Someone on my Facebook posted an image with the following words on it:
“Destroy the idea that men should respect women because we are their daughters, mothers and sisters. Reinforce the idea that men should respect women because we are people.”
As a feminist, I’m supposed to support this. But, the view it seems to take is that if we are daughters, mothers and sisters then somehow we are “owned” by fathers, sons and brothers. Except, nothing is further from the truth. I am not the possession of my father nor my brother. If I had a son, I would not be his possession either. I have 3 nephews, and they certainly have no ownership of my self in any way.
There is no “possession” in that relationship. Yes, we need to respect women (and men) as people, owning themselves and responsible for themselves. But we should NOT be attempting to destroy the bonds of family in the process. I love my brother, I love my nephews, and I even love my father. And I am loyal to them. But I am not so blind as to take anything they say as gospel. I make my own decisions, and am accountable for them myself.
I am my nephew’s aunt, not because they somehow “own” me, but because of simply an accident of birth. But, if they associate other women with me as a guide, then they will expect a woman to speak for herself, to have an intelligent mind, and to be bluntly honest.
I don’t think that’s a bad thing.
I’m my father’s daughter, but he doesn’t own me (although, sometimes that may be to his chagrin, being he is a bit old-fashioned in that sense). But, I’m also the daughter that he taught to be independent, to have opinions, and to speak the truth.
I don’t think that’s a bad thing either.
I don’t have any children, but looking at my sister’s children, she taught them that a woman is strong, compassionate and capable. They look at a mother figure and see something worthy of respect and dignity.
And that’s certainly no bad thing.
I had two brothers, before one died at age 19. That one respected me, and turned to me for advice. The other one, well, let’s just say he had to learn things about women the “hard way.” But, he eventually did. And finding out some of the many things that happened to me growing up, things that he may have done to other women before he put his head on straight – that gives him a real view at the reality of women as people.

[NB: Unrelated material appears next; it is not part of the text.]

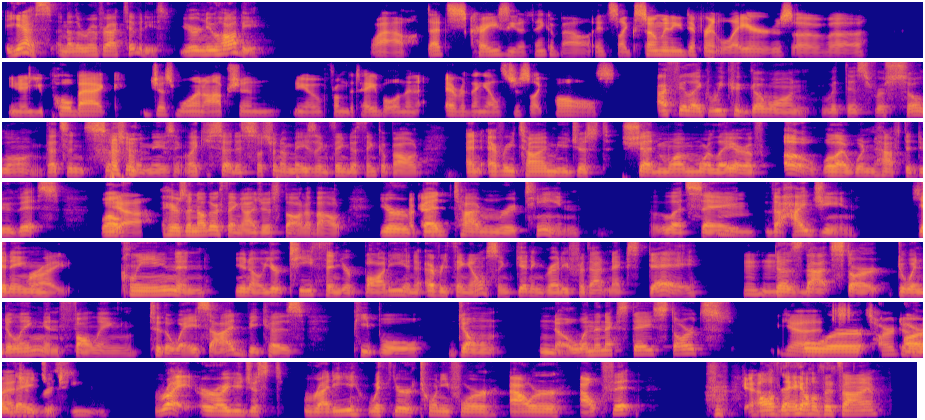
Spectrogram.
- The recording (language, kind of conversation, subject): English, unstructured, How would you prioritize your day without needing to sleep?
- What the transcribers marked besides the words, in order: tapping; chuckle; chuckle; laughing while speaking: "all day, all the time?"; laughing while speaking: "Yeah"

What it means is that these men, filtering their view of the world through the women in their lives, are more likely to have learned to treat women as people, not as possessions. The women in their lives aren’t “fragile flowers of femininity” but people who work hard, who have survived, and who still put their shoulders to the wheel and continue their lives.
I see no reason to deny men the ability to view the world through the filter of strong, loving women.
But that ALSO requires the women in their lives to be strong and worthy individuals too. It requires us to be able to look them straight in the eye and tell them the absolute truth.
It requires us NOT to hide our fears, our insecurities, or our emotions from them. I know exactly how hard it is for my sister to cry in front of any of my nephews, even the eldest.
It requires us to NOT destroy the personalities of the men in our lives. It requires us being willing to give them consequences if their behavior is not appropriate instead of excusing them because they are “men” or “boys.”
There is NO SUCH THING as “boys will be boys.”
It means that we women need to learn not to play emotional manipulation games to get men to do what we want. It means we have to be HONEST and TRUSTWORTHY to the men in our lives as much as they need to be those things to us.